It hard to say how many sessions you would need as everybody will require different intensity of CBT dependent on their complexity of their current issues. It is important for the therapist working with you works with you to help you identify what your goals are so that the sessions can take a person centred approach working towards them.
CBT is usually a short term treatment; often it is delivered in weekly 60 minute sessions spread out over 12 weeks.
Sessions may be weekly depending on your goals and what you are wanting to achieve. Each session will explore thoughts, feelings and behaviour about things which may have happened recently and exploring how you can manage these situations effectively in the future.
What are the benefits of Cognitive Behavioural Therapy?
One of the benefits of CBT with My Family Psychologist is that we can offer an inclusive environment working with you to develop your skills and use them actively to reduce the chances of negative thoughts or unhelpful thinking patterns spiralling in future situations.
Cognitive Behavioural Therapy (CBT)
CBT Case Study
JD is a 20 year old woman who became known to mental health services when she was 19 years old.

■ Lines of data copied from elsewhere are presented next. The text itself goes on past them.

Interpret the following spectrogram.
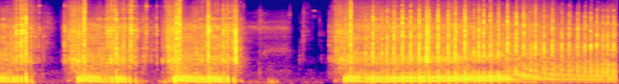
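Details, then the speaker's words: Titan two-stroke strimmer after winter storage, choke set: high buzz cutting out and surging in bursts before a steadier whine, sounds a bit off; hesitant running, owner suspects a bit of dirt in it. "just sound a bit just sounds a little bit dope"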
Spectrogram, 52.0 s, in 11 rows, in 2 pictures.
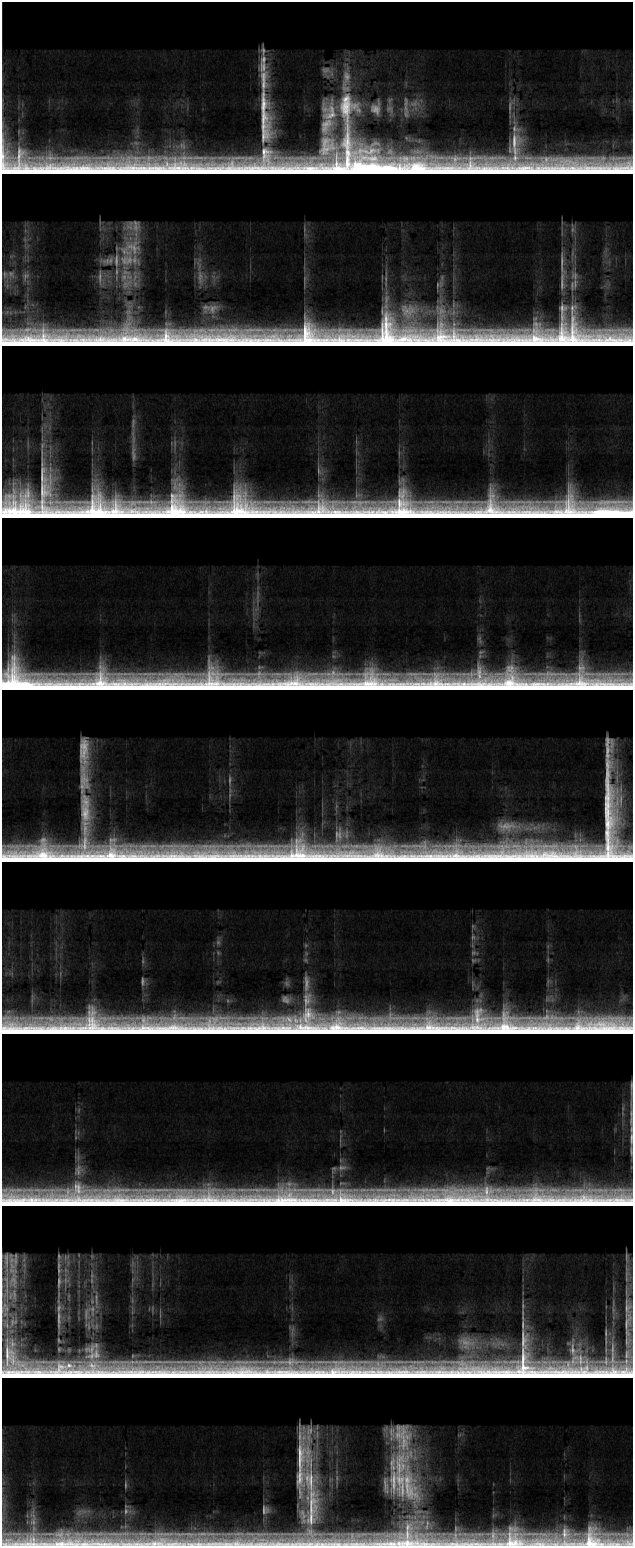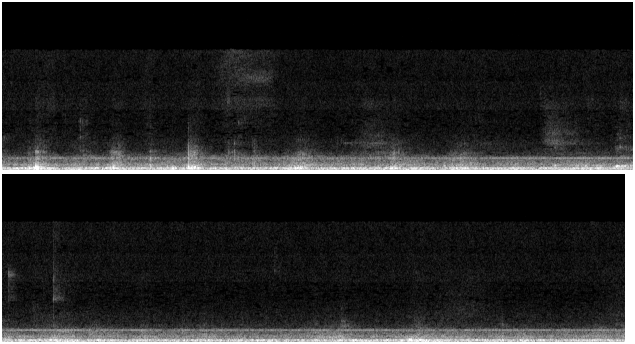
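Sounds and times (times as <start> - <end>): chewing and crunching: 0.0 - 2.2, 3.4 - 47.8
voice humming: 13.9 - 14.4.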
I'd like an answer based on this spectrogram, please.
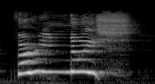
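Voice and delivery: high, very loud rabbit yell. A narrator's reading. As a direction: yell it for someone hard of hearing. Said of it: "yelled Rabbit".

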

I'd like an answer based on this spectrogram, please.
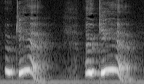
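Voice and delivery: high, loud little hedgehog wail; fretful hedgehog. A narrator's reading. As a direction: fret aloud as a lost little hedgehog. Lost hedgehog frets in snow.

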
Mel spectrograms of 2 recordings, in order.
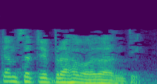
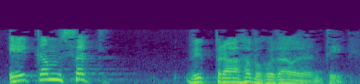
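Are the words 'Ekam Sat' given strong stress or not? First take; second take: not stressed; stressed. First: Ekam Sat gets no extra stress. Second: Ekam Sat is strongly stressed. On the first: The speaker calls it wrong. "no, not like that" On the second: The speaker calls it right. "You have to lay stress on Ekam Sat"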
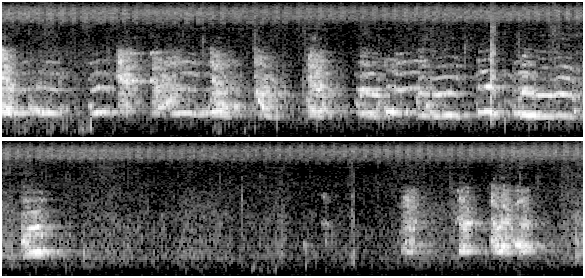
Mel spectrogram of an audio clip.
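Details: A pack of Bluetick Coonhounds on the run alongside Sassy, baying in a busy chorus of short, musical, overlapping notes for about six seconds, a lull, then a few more bays, over a constant shrill insect hum.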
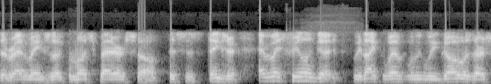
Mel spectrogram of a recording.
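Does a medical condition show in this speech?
Yes: Parkinson's; stays active.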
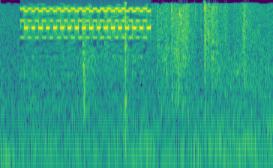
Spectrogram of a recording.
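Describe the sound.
Mobile phone ringtone: a rapid run of many short, bright pulses repeating evenly for about two seconds, then cutting off, leaving only faint rustling noise.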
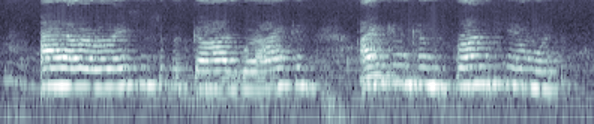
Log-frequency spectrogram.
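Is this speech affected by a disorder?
Yes: cerebral palsy; premature birth, cranium damaged during delivery, maternal Asian flu, diagnosed at 1.5 years, many surgeries; speaks fluently with few pauses.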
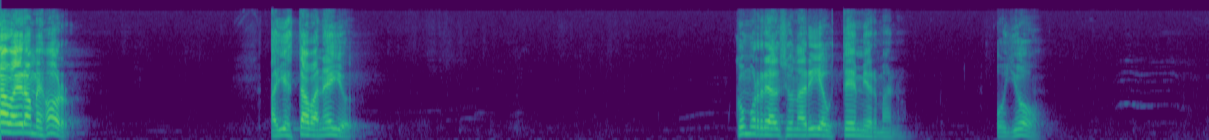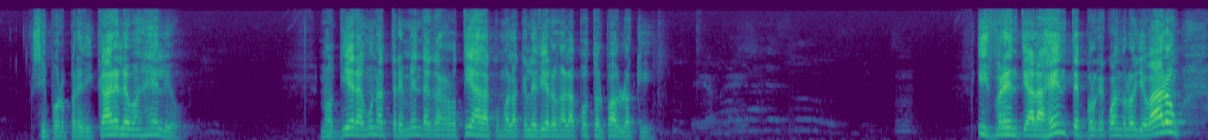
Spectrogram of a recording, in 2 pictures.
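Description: A middle-aged man speaks with emphasis through a microphone, in bursts with long pauses.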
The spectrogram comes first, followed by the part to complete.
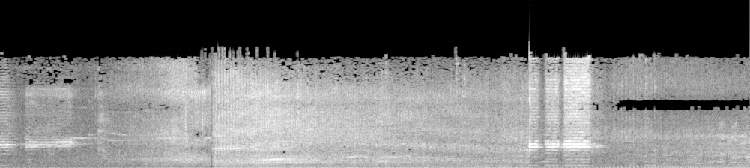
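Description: Busy road traffic, engines and motorbikes running past in a steady low rumble that grows louder about three seconds in, with a vehicle horn honking briefly near the seven-second mark.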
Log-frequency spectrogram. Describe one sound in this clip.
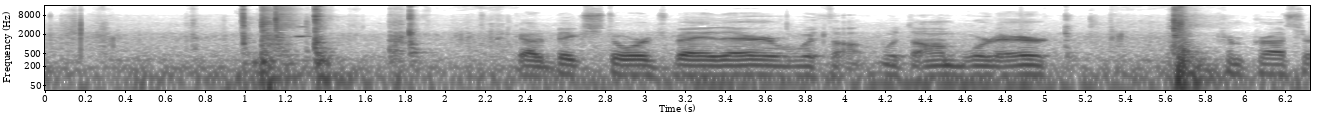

She self-referred following years of being experiencing intense feelings of worry and anxiety.
She was a happy child growing up and apart from the separation of her parents when she was 13 years old, she had not experienced any other particularly distressing life events. She was sociable at school and got on well with most of her peers. She worked hard in school and achieved good grades on her GCSEs and A levels. She engaged in activities outside of school including performing arts.
Despite this, during her teenage years, she began to engage in self harming behaviour and had constant fears that something bad was going to happen to her or her family. She experienced panic attacks and often would experience nausea and sickness. She would fail to meet deadlines because she feared her work would not be good enough.
She experienced intense fluctuating emotions and found it hard to regulate her them, often causing her to self-harm or shut herself off in order to cope. She never spoke to her family or friends about this. She had thoughts about ending her life, although never followed through with this as she was scared about how this would impact her family.
During assessment, she was found to meet the criteria for GAD (Generalised Anxiety Disorder) and borderline bi-polar. JD expressed that she struggled to sleep through ruminating thoughts and that she experienced physical sensations in her body including shaking and finding it hard to breathe.
The therapist decided that the best course of action would be to engage with Talking Therapies alongside being prescribed different anti-anxiety medication (SSRI – Serotonin Reuptake Inhibitor Medication).
JD decided that she wanted to engage in Cognitive Behavioural Therapy and consider different medication in the future.
JD began working with a Cognitive Behavioural Therapist over the phone. They had weekly telephone consultations and JD was sent some self-help guides to work through to work through her anxiety and diagnosis (This was done through psycho-education about her condition).
JD focused on addressing her thought processes and changing the way she thought about scenarios. The therapist worked with JD to challenge her thoughts and replace them with more helpful outcomes.
JD also began to think more realistically about her thoughts; JD often had thoughts that if she left the house for work, something bad would happen to her so she started asking herself, ‘What is the worst thing that could happen if I get on the bus and go to work?’.
She was able to break that cycle of unhelpful thinking to reduce her risk of experiencing unhelpful thoughts which lead to her experiencing physical symptoms of panic attacks.
JD also addressed her coping strategies in regards to her emotion management and self-harm behaviour. She began using positive self-talk to manage her emotions and re-framing her mindset so that she was able to think more positively and realistically.
JD had weekly sessions for one hour over 12 week period.